Then, I have done a good amount of “church equipping”. I was a pastor in a church where I was the content and training ministry lead. That meant not just evangelism programmes, but also equipping the church to help them to get thinking. The Bible says, Love the Lord your God with all your heart, soul, mind and strength and Christians have sometimes neglected the “mind” part of that. So I was involved with helping the church to think through issues so we could share and defend the gospel more faithfully. Recently I’ve done a series of talks at my church on questions of science, faith, evolution and Genesis. I loved that because there was apologetics, theology, biblical studies, all in the mix.

I’m also committed to personal evangelism – sharing my faith with friends and family. Some of that doesn’t involve argument and apologetics, but also living a life of transformation to show the power of the gospel to change lives, starting with mine. Living a life of long-term obedience to God is really noticed by people – they really do see that.

GJM: So imagine this scenario. You are sitting in the audience at an evangelistic meeting, and there are loads of non-Christian people present. Then, just before the speaker is due on the platform he turns to you and says, “I feel really unwell, I can’t do this. Steve, mate- you’re on!” So without time to prepare, what’s your go-to message?

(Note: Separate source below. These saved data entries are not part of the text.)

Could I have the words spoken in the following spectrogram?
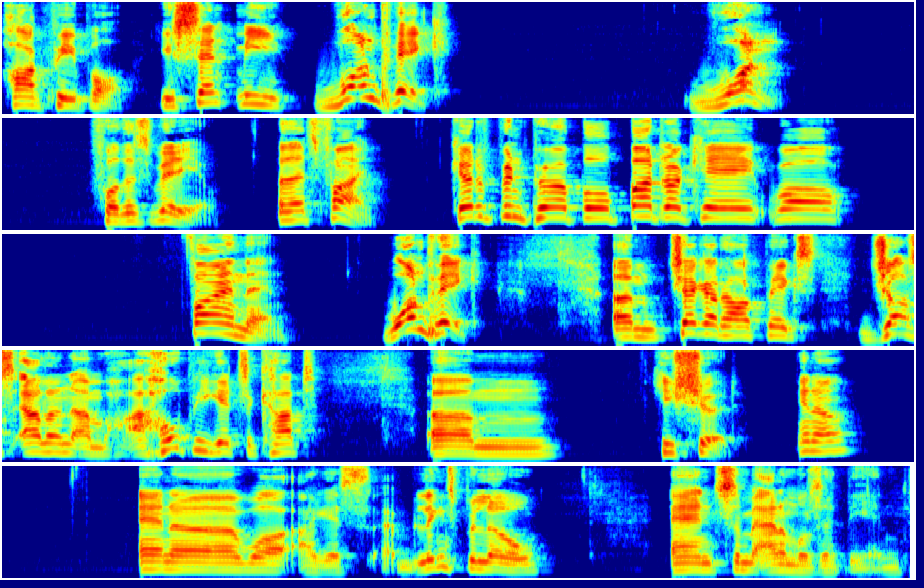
Hawk people. You sent me one pick. One for this video. But that's fine. Could have been purple, but okay, well, fine then. One pick. Um, check out Hawk Picks. Joss Allen, um, I hope he gets a cut. Um, he should, you know, and uh, well, I guess uh, links below, and some animals at the end.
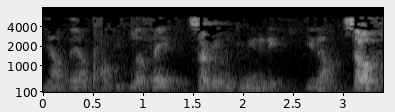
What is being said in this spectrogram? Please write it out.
you know, they don't want people of faith serving in the community, you know. So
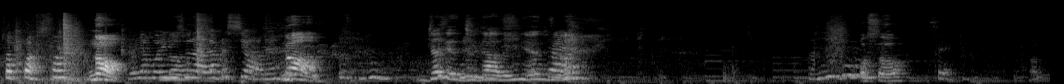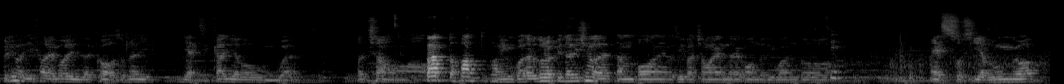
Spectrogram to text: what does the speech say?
Sta a posto? no, Vogliamo rimisurare la pressione? no, Già sei agitato, quindi non so. Cioè, posso... sì. Ma Prima di fare poi il coso, prima di, di azzeccarglielo ovunque, facciamo Fatto, fatto, fatto. un'inquadratura più da vicino del tampone, così facciamo rendere conto di quanto Sì. esso sia lungo.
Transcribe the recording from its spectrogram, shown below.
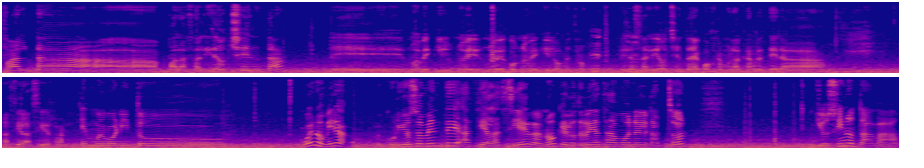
falta para la salida 80, eh, 9, kil- 9 9,9 kilómetros. En la salida 80 ya cogemos la carretera hacia la sierra. Es muy bonito. Bueno, mira, curiosamente hacia la sierra, ¿no? Que el otro día estábamos en el Gastor. Yo sí notaba.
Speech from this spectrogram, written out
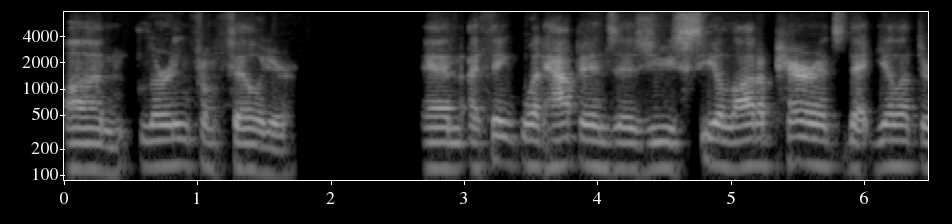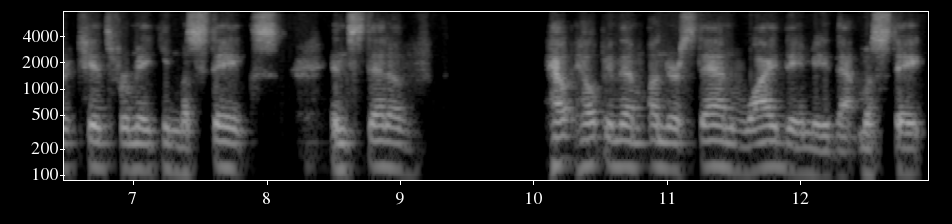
on learning from failure. And I think what happens is you see a lot of parents that yell at their kids for making mistakes instead of help, helping them understand why they made that mistake.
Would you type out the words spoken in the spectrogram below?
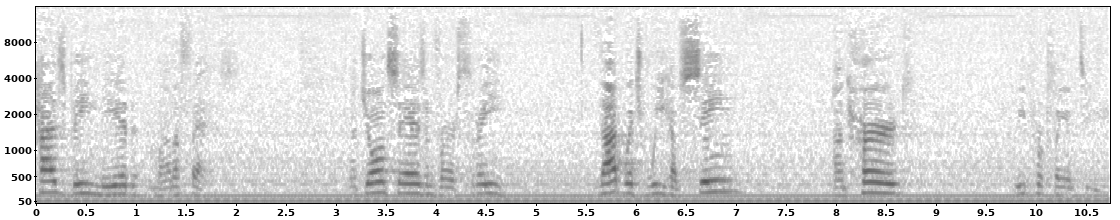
has been made manifest. Now, John says in verse 3 that which we have seen and heard we proclaim to you.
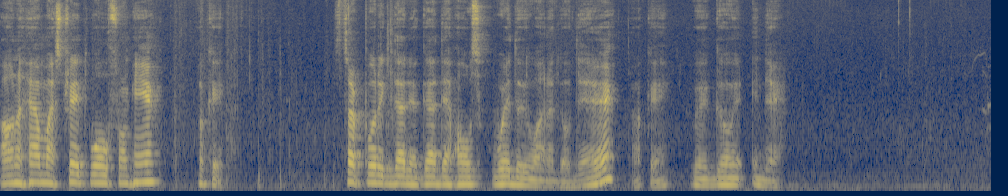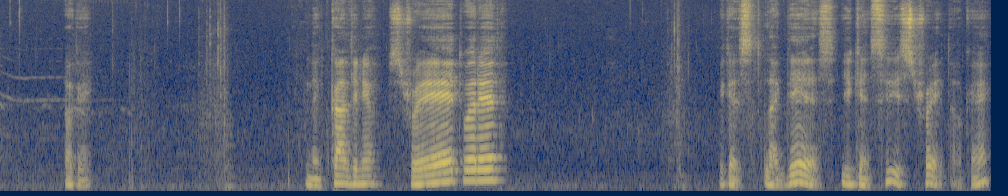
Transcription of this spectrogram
I want to have my straight wall from here. Okay. Start putting down your goddamn hose. Where do you want to go? There? Okay. We're going in there. Okay. And then continue straight with it. Because like this, you can see straight, okay?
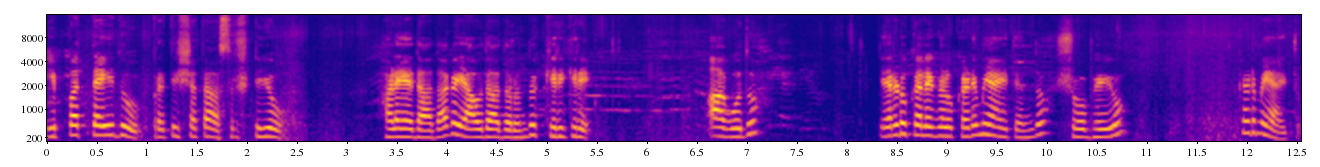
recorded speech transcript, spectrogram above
ಇಪ್ಪತ್ತೈದು ಪ್ರತಿಶತ ಸೃಷ್ಟಿಯು ಹಳೆಯದಾದಾಗ ಯಾವುದಾದರೊಂದು ಕಿರಿಕಿರಿ ಆಗುವುದು. ಎರಡು ಕಲೆಗಳು ಕಡಿಮೆ ಆಯಿತೆಂದು ಶೋಭೆಯು ಕಡಿಮೆಯಾಯಿತು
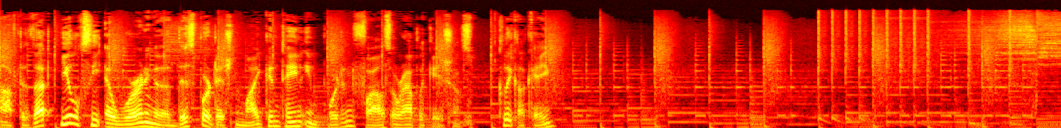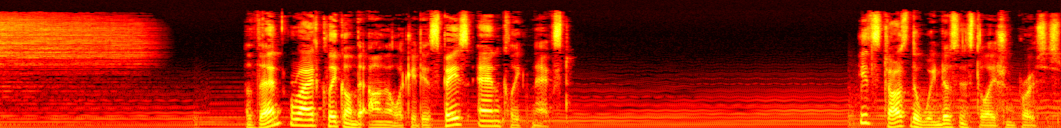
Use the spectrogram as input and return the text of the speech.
After that, you'll see a warning that this partition might contain important files or applications. Click OK Then right-click on the unallocated space and click Next. It starts the Windows installation process.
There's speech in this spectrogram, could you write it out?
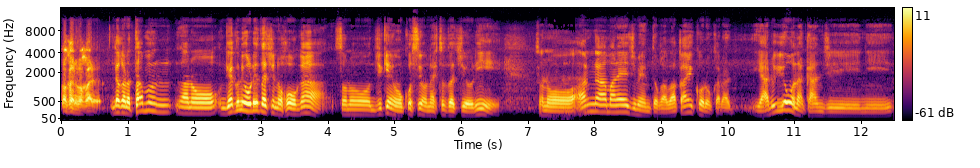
わかるわかる。だから多分あの逆に俺たちの方がその事件を起こすような人たちよりそのアンガーマネージメントが若い頃からやるような感じに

Steve Osmond: That’s a cool question! I think I’d probably go into the area of ‘worldview’ because Christianity truly makes sense of the whole of life, whereas other worldviews tend to truncate things. So if you threw me up there on the stage, I’d go for origins (where have you come from?), meaning (what is your purpose?), morality (how do you know what is right and wrong?) and destiny (where will you spend eternity?). I’d very quickly outline the truth that the Christian worldview brings to those things in comparison to other worldview which lack something!

GJM: So as you prepare to move to Scotland. What do you think you will miss most about South Africa?

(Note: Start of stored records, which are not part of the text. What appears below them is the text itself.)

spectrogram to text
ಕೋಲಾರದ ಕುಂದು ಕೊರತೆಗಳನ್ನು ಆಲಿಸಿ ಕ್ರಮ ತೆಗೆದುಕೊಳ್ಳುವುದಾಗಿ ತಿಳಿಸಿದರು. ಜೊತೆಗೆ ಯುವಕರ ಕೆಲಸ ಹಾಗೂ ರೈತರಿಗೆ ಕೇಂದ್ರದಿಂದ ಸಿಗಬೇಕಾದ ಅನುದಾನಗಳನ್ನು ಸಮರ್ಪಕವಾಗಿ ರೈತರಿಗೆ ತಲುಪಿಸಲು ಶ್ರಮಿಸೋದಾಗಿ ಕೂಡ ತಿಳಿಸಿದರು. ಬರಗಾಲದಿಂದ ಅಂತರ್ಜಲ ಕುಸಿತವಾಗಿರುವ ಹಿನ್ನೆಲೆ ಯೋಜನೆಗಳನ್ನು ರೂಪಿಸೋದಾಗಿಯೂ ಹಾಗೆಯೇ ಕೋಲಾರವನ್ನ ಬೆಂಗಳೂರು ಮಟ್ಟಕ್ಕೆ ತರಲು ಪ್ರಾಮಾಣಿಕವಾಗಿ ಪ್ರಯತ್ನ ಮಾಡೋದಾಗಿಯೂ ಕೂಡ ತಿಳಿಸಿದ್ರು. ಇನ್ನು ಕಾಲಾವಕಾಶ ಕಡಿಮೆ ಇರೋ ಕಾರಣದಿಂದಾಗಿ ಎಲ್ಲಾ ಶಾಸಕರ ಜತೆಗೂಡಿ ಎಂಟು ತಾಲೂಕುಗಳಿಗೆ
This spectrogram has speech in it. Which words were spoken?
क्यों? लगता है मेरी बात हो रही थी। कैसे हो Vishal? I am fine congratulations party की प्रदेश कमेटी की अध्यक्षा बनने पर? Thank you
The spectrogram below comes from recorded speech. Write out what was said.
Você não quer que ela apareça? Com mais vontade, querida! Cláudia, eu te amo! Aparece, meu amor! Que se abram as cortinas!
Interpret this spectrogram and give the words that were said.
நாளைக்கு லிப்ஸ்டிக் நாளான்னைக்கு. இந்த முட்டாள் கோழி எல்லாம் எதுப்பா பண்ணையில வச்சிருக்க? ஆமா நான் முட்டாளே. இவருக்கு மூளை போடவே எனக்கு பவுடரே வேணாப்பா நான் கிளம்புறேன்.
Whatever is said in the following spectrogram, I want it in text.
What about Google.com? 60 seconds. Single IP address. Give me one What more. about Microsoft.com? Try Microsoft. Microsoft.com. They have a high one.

Steve Osmond: Oh, the usual answer to that question is the weather! But actually it’s the people. South Africa is an open, friendly country where people smile at each other and greet strangers. We’re not sure what Scotland will be like yet – but we know we will miss a lot of people here when we move.

GJM: The Solas family of supporters has got lots of good, faithful, prayerful people who will be reading this. So what can they be praying for you and the family as you get ready for the big move?

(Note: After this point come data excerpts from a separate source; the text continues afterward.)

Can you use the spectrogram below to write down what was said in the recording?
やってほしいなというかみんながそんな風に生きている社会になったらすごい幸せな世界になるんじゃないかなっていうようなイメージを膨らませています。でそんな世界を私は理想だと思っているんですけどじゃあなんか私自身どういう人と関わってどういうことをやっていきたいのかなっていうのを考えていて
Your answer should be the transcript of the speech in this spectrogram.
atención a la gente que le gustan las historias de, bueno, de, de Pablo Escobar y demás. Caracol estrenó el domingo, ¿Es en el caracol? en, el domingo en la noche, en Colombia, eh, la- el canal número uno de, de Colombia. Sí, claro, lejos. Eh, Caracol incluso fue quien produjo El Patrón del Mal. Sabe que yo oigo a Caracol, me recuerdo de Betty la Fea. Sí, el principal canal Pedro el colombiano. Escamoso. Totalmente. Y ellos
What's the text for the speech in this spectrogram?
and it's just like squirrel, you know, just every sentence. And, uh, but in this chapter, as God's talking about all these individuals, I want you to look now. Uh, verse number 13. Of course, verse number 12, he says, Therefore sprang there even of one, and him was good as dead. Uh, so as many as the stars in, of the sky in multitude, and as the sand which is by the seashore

Steve Osmond: I think we know the absolute value and necessity of being surrounded by a good family of faith. So we would covet peoples prayers that very early on we would get plugged into a church that we can call home – and make some friends. We are leaving a community and a church community, so will need that in Scotland. We need to be part of ‘the body’ – so that’s a huge one and prayer for that would be great. Then, for us as a family we need to find new rhythms alongside some of the complexities and stresses of the move. We will need to serve and love each other well as a family. Then in terms of the ministry we will need wisdom, that God will grow me in whatever ways He needs to. I know I need wisdom about where to focus my thinking and the messages I will be preparing. There is so much to say, and wisdom is needed to know where to focus in different settings like churches and universities. I want to be well-equipped to represent Christ well.

GJM: And we’ll also be praying that the paperwork all gets sorted quickly and easily too!

Steve Osmond: Another thing would be that we find a home too, in a community and near a school!

GJM: Jesus said “The harvest is plentiful but the workers are few. 38 Ask the Lord of the harvest, therefore, to send out workers into his harvest field.” Well, people in and around Solas have been praying that we would find another evangelist-apologist, praying that we would find someone to work with us. And Steve… God sent you! So we are delighted that God has answered our prayers and the prayers of so many people. And it will be good to change the prayer letter from ‘please pray that we will find’ to ‘thank God that Steve is here’! And we’re delighted that it’s you that God has sent.

Steve Osmond: And I can’t wait to meet a lot of the supporters and the wider Solas family!